Editorial: On Olympics, Sochi 2014, and Political Games
Ok. You know what I am going to rant about here. This: Russia’s grand vanity oligarchic Olympics, which costs $50+ billion, but has no space for LGBT people.
In Russia, LGBT people and supporters are discriminated against, beaten up, brutalized and even tortured unto death. The state tacitly supports and condones.
When it comes to gay rights, this blog believes it is very important for people around the world to see LGBT people supported and embraced by their community and see LGBT people as athletes, role-models, and above all, normal people. This debate is bigger than Winter Olympics 2014 or LGBT rights in Russia. This is also for LGBT people in other parts of world, who live in fear, under persecution, and in loneliness.
I don’t think boycotts help (I am open to persuasions on the matter). Maybe at this point, small moments of defiance will probably speak volumes. Last year, a poll published on Iconic Photos returned that the most memorable Olympic moment was when two medalists raised their fist in a Black Power salute.
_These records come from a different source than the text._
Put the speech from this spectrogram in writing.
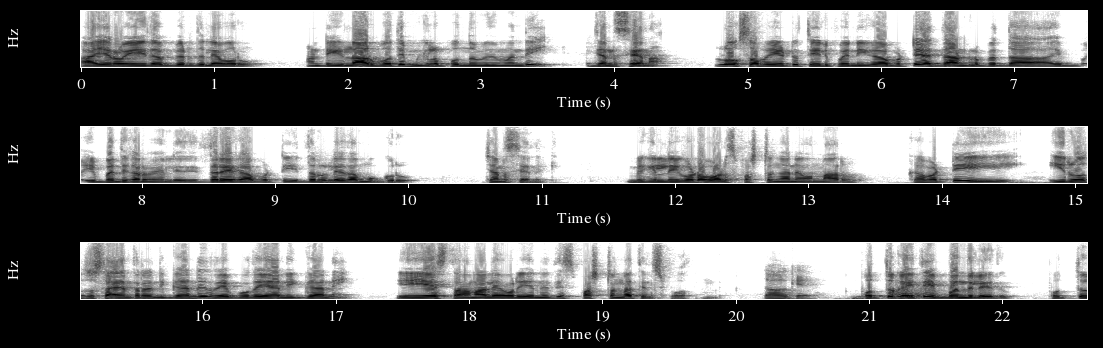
ఆ ఇరవై ఐదు అభ్యర్థులు ఎవరు? అంటే వీళ్ళు ఆరిపోతే మిగిలిన పంతొమ్మిది మంది జనసేన. లోక్సభ ఎటు తేలిపోయినాయి కాబట్టి అది దాంట్లో పెద్ద ఇబ్బ- ఇబ్బందికరమేం లేదు. ఇద్దరే కాబట్టి ఇద్దరు లేదా ముగ్గురు జనసేనకి. మిగిలినవి కూడా వాళ్ళు స్పష్టంగానే ఉన్నారు. కాబట్టి ఈరోజు సాయంత్రానికి కానీ రేపు ఉదయానికి కానీ ఏ ఏ స్థానాలు ఎవరి అనేది స్పష్టంగా తెలిసిపోతుంది. ఓకే. పొత్తుకైతే ఇబ్బంది లేదు. పొత్తు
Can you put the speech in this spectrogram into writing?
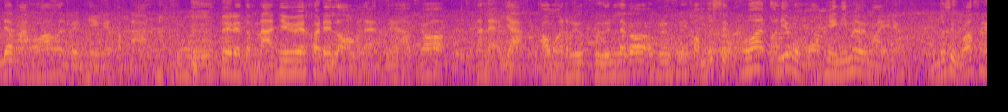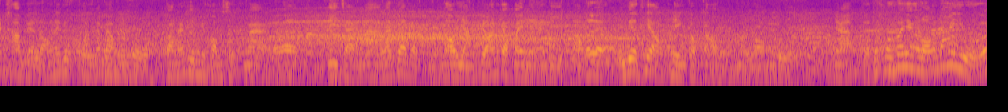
เลือกมาเพราะว่ามันเป็นเพลงในตำนานเพลงในตำนานที่ไม่ค่อยได้ร้องแล้วนะครับก็นั่นแหละอยากเอามารื้อฟื้นแล้วก็รื้อฟื้นความรู้สึกเพราะว่าตอนที่ผมออกเพลงนี้มาใหม่ๆเนี่ยผมรู้สึกว่าแฟนคลับเนี่ยร้องได้ทุกคนแล้วแบบโอ้โหตอนนั้นคือมีความสุขมากแล้วก็ดีใจมากแล้วก็แบบเราอยากย้อนกลับไปในอดีต เราก็เลยเลือกที่เอาเพลงเก่าๆมาร้องดูนะครับแต่ทุกคนก็ยังร้องได้อยู่ก็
It is such moments that raise awareness. But the International Olympic Committee (IOC) maintains the games must remain politics-free zones, does not speak out against the new discriminatory laws, and forbids the athletes from making political statements or gestures. That is wrong.
The Olympics are a global phenomenon, and as such their history is intertwined with political landscape of the day, from Hitler’s grandiose Teutonic spectacle at the Nazi Olympics of 1936 to the decisions to award the games to totalitarian governments in Seoul (for 1988) and in Beijing (for 2008) in hope that they open up. Thus, this blog believes forbidding athletes from making political statements or gestures is hypocritical, when both the Russian government and the Olympic committee are guilty of that.
Isn’t the very stance that the Olympics must be free of politics and protests itself a political stance — and alas, a political stance that disenfranchises minorities? Groups perhaps most affected by this stance are likely to be those discriminated or oppressed in their day-to-day lives, and those who would like to make that plight clear to the international audience.
I hope many athletes walk down opening and closing ceremonies and walk up their podia fully supporting this important human-rights issue with pins and flags. Defying both the IOC and the Russian government.
For detailed articles for photos above, clockwise from top-left: Black Power salute; Wladyslaw Kozakiewicz; Greg Louganis; Dorando Pietri; American basketball team’s controversial loss; Jesse Owens gets cheers; Antonio Rebollo lights the flame; the bloody water-polo match; terrorism rears its ugly hooded head.